- **ACTION ITEM**:
In the records below, the part to copy starts at the line containing "All speech in" and goes to the last line; output it exactly, without pictures.

[Data records]
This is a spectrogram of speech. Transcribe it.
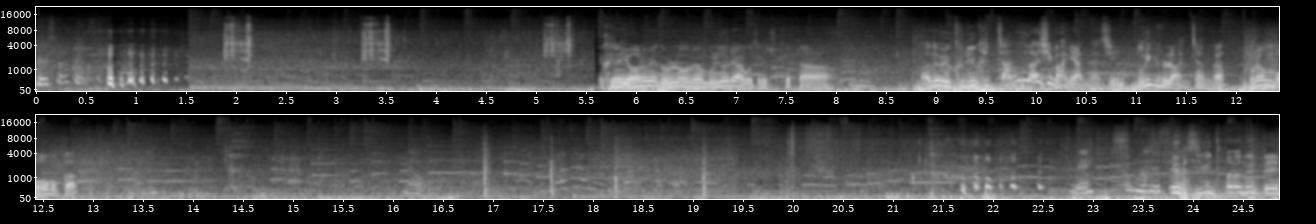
그냥 여름에 놀러 오면 물놀이 하고 되게 좋겠다. 아, 근데 왜 그렇게 짠 맛이 많이 안 나지? 물이 별로 안 짠가? 물 한번 먹어볼까? 맛있어. 열심히 털었는데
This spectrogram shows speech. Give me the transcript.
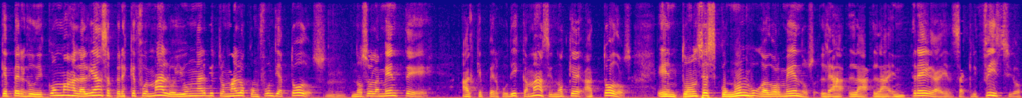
que perjudicó más a la alianza, pero es que fue malo y un árbitro malo confunde a todos, no solamente al que perjudica más, sino que a todos. Entonces, con un jugador menos, la, la, la entrega, el sacrificio,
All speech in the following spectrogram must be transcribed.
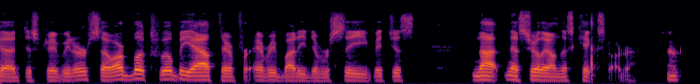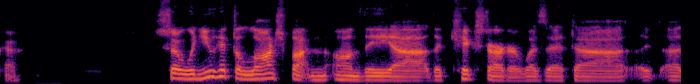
uh, distributor. So our books will be out there for everybody to receive. It's just not necessarily on this Kickstarter. Okay. So when you hit the launch button on the uh, the Kickstarter, was it uh, uh,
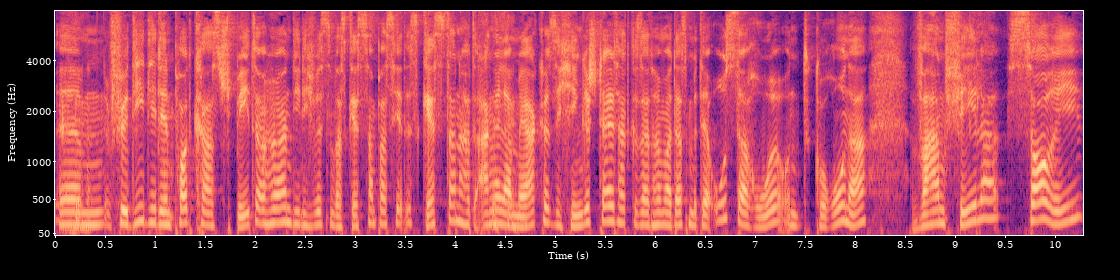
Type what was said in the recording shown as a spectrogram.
Ähm, für die, die den Podcast später hören, die nicht wissen, was gestern passiert ist. Gestern hat Angela Merkel sich hingestellt, hat gesagt, hör mal, das mit der Osterruhe und Corona war ein Fehler. Sorry,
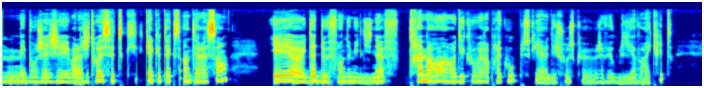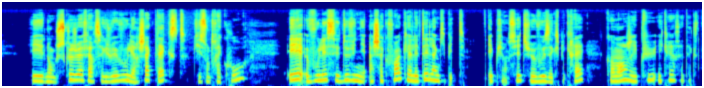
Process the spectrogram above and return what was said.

- **WORKED SOLUTION**:
All speech in the following spectrogram must be transcribed.
uh, distributor. So our books will be out there for everybody to receive. It's just not necessarily on this Kickstarter. Okay. So when you hit the launch button on the uh, the Kickstarter, was it uh, uh,
Type what was said in the recording shown as a spectrogram.
Ähm, für die, die den Podcast später hören, die nicht wissen, was gestern passiert ist. Gestern hat Angela Merkel sich hingestellt, hat gesagt, hör mal, das mit der Osterruhe und Corona war ein Fehler. Sorry,
Process the spectrogram above and return what was said.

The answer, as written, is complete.